A New York Times article lays out the state of play in the negotiations to avoid the fiscal cliff. Democrats believe they have a controlling hand and are moving aggressively to impose their will on the process. We now know that the president has decided to eschew bi-partisanship believing he has a clear mandate based upon the 2012 election. Some observers, including this writer, had hoped for a more inclusive and conciliatory process.
The conversations have been difficult to follow because there are so many moving parts and negotiating nuances. Moreover, now that the elections are behind us, the electorate is out of the loop. The result is a lot of misinformation and spin.
Hopefully, this essay will clear up a number of things relating to each party’s negotiating posture and facilitate some debate, not that our leaders or Congress care about our opinions.
1. Avoidance of the fiscal cliff is the most important short-term objective for everyone in Washington. If a deal is not consummated by the end of the year, the Bush-era tax cuts for all Americans will be rescinded and draconian spending cuts will be implemented. Some say these actions will result in another recession; others think the fiscal cliff bogeyman is an exaggeration. The financial markets will certainly be disrupted if a solution is not found, if only for a short while, but the reduction in tax benefits and decreased spending will have a positive impact on the deficit.
2. Republican leverage: If a deal is consummated by December 31 is a paramount consideration for the leaders of both parties. Republicans will lose or gain leverage depending upon what issues they negotiate in the next few days. The most important is the extension of the tax breaks for the 98% without dealing with the 2%, and the next is a long-term extension of the debt ceiling issue. Democrats are striving to eliminate future obstruction by their opponents by settling these issues now. Americans should not be comfortable with a Democratic promise to cut spending adequately without Republican pressure
3. A tax extension for those earning less than $250,000 would take care of 98% of households and 97% of small businesses. No disagreement exists relating to this issue. Both parties want to facilitate this action. The problem is that it is the primary negotiating point, and if Republicans agree to it, they will lose most of their leverage as indicated in the previous point.
4. A tax extension for these earning more than $250,000 is another important negotiating point. Until now, Republicans have resisted any income tax increase proposals, but they seem to be ready to yield tax benefits applicable to the rich such as mortgage interest deductions, charitable deductions, and capital gains. Democrats have insisted upon income tax increases for the rich, possibly influenced by special interest groups that object to the other alternative, because it is philosophically important to them. Unfortunately, this ideological resistance could ultimately derail the negotiations. Democrats and liberals want to increase the tax rates for the rich, even if other means are available and the amount of revenue is not sufficient to make a large enough impact, to fulfill a class warfare promise.
5. The use of reduced tax benefits to increase revenues seemed to be gaining momentum as an alternative to increasing tax rates on the wealthy.
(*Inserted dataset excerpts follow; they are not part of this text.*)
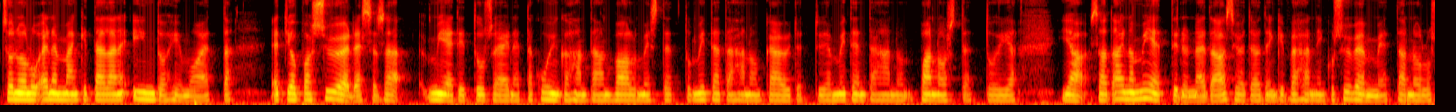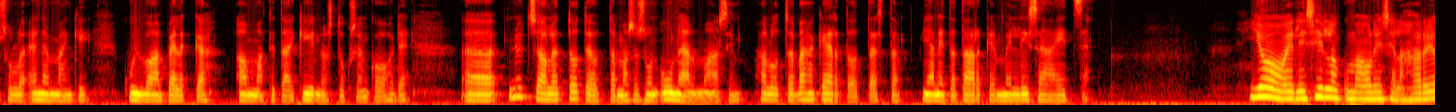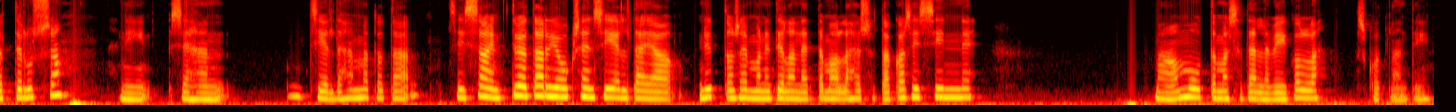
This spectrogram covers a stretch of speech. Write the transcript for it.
Se on ollut enemmänkin tällainen intohimo, että, että jopa syödessä sä mietit usein, että kuinkahan tämä on valmistettu, mitä tähän on käytetty ja miten tähän on panostettu. Ja, ja sä oot aina miettinyt näitä asioita jotenkin vähän niin kuin syvemmin, että on ollut sulle enemmänkin kuin vaan pelkkä ammatti tai kiinnostuksen kohde. Nyt sä olet toteuttamassa sun unelmaasi. Haluatko vähän kertoa tästä Janita tarkemmin lisää itse? Joo, eli silloin kun mä olin siellä harjoittelussa, niin sehän, sieltähän mä tota, siis sain työtarjouksen sieltä ja nyt on semmoinen tilanne, että mä oon lähdössä takaisin sinne. Mä oon muuttamassa tällä viikolla Skotlantiin.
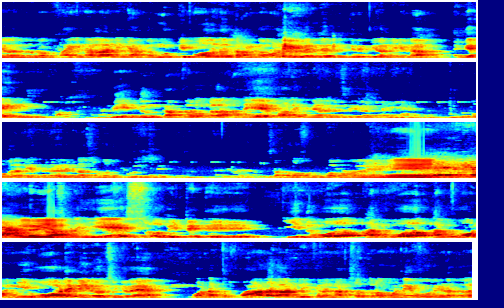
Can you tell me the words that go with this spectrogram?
இழந்துடும் ஃபைனலா நீங்க அங்க முட்டி மோதலுக்கு அங்க ஒண்ணு இல்லைன்னு தெரிஞ்சு திருப்பி வந்தீங்கன்னா again மீண்டும் கர்த்தர் உங்களை அதே பாதைக்கு நேரம் செய்கிறார் கூட்டு போகிறார். எத்தனை பேருக்கு நான் சொன்னது புரிஞ்சுச்சு சத்தமா சொல்லுங்க இயேசுவை விட்டுட்டு இதுவோ அதுவோ அதுவோன்னு நீ ஓடினேன்னு வச்சுக்குவேன். உனக்கு பாத காண்பிக்கிற நட்சத்திரம் உன்னை ஒரு இடத்துல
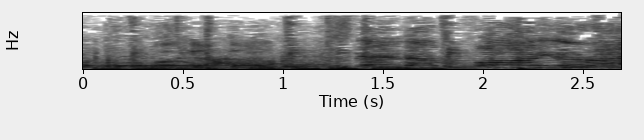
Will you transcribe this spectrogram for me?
Stand up for your right.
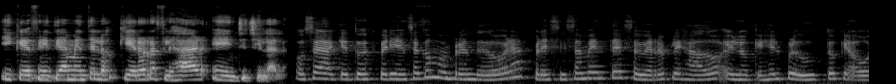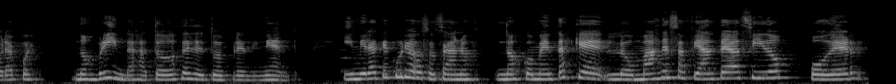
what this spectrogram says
y que definitivamente los quiero reflejar en Chichilala. O sea, que tu experiencia como emprendedora precisamente se ve reflejado en lo que es el producto que ahora pues nos brindas a todos desde tu emprendimiento. Y mira qué curioso, o sea, nos, nos comentas que lo más desafiante ha sido poder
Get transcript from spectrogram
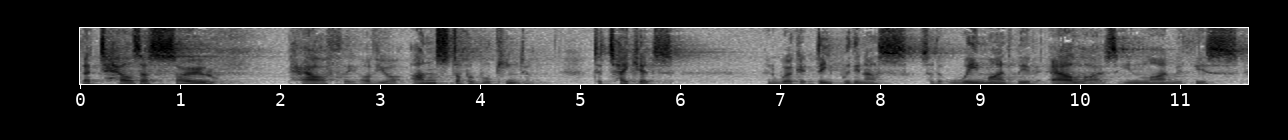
that tells us so powerfully of your unstoppable kingdom, to take it and work it deep within us so that we might live our lives in line with this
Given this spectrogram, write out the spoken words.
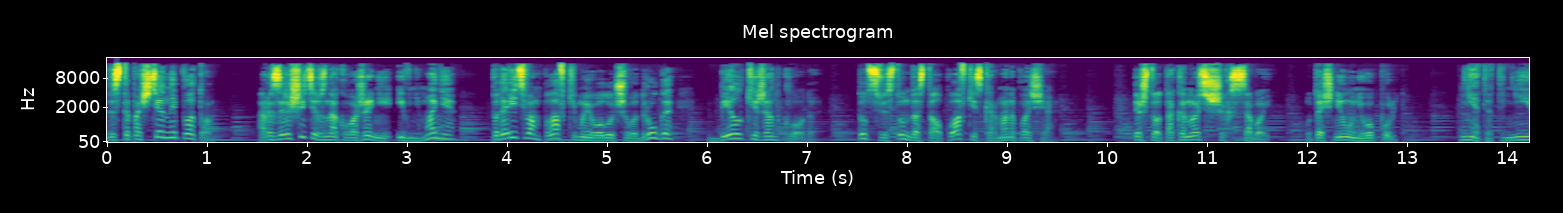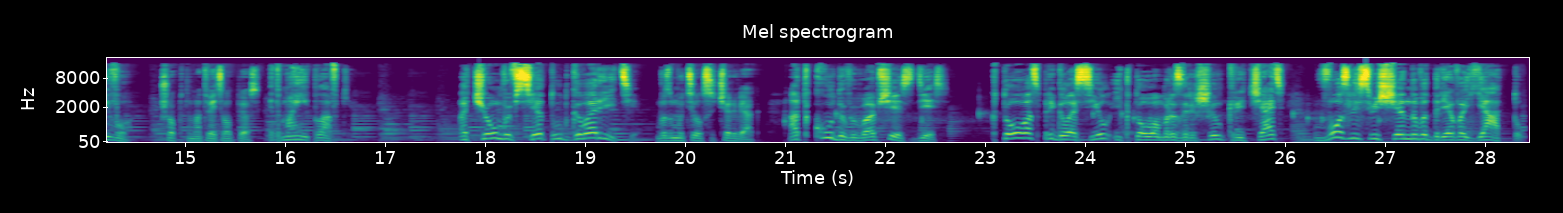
«Достопочтенный Платон, разрешите в знак уважения и внимания подарить вам плавки моего лучшего друга, Белки Жан-Клода». Тут Свистун достал плавки из кармана плаща. «Ты что, так и носишь их с собой?» — уточнил у него пульт. «Нет, это не его», — шепотом ответил пес. «Это мои плавки». «О чем вы все тут говорите?» — возмутился червяк. «Откуда вы вообще здесь? Кто вас пригласил и кто вам разрешил кричать возле священного древа Яту?»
Disappointingly, Senator Max Baucus (D Mont.), Chairman of the Senate Finance Committee rejected a Republican proposal to cap tax deductions and credits at $25,000 in lieu of tax hikes. Baucus indicated that his objection was based upon the fact that some middle class households would be impacted. The real reason for his objection is ideology, as the impact on middle class families could easily be eliminated.
6. A long-term extension of the debt limit is a huge item for Republicans. Actually, they could accept assurances from Democrats to make future spending cuts if they retained the ability to shut down the government by refusing to increase the debt limit; it will surely need to be increased in 2013. Obama appreciates the fact that the debt ceiling could be a large distraction, so he wants it off the table now.
7. Medicare and Medicaid reform is not something the Democrats want to deal with at this time. Republicans are sure that if it is not part of the short-term solution, it will be kicked down the road for the balance of the Obama tenure. Given that reform of these two entitlements is so important to the fiscal well being of our nation, Republicans will likely fight to incorporate some reform into the current negotiations.
8. The future efforts to reduce spending by $4 trillion (or more) will diminish if Republicans have no leverage. Moreover, spending cuts will, no doubt, be pared back if Democrats are allowed to dominate the agenda. Our country must reduce spending and not gamble that an economic recovery will bail out the country. Republicans would be wise not to cede this responsibility to Democrats.
This round of negotiations is crucial to the GOP. If it cedes too much control to its opponents, the financial agenda of the country will be out of their hands completely until at least the 2014 elections. The ability to obstruct and derail irresponsible spending is definitely not something the minority party should give up, even if the threat of the fiscal cliff must be used.
The president does not have as much power as he thinks he has, yet. His swagger and fiery rhetoric should be diminished during the next few weeks.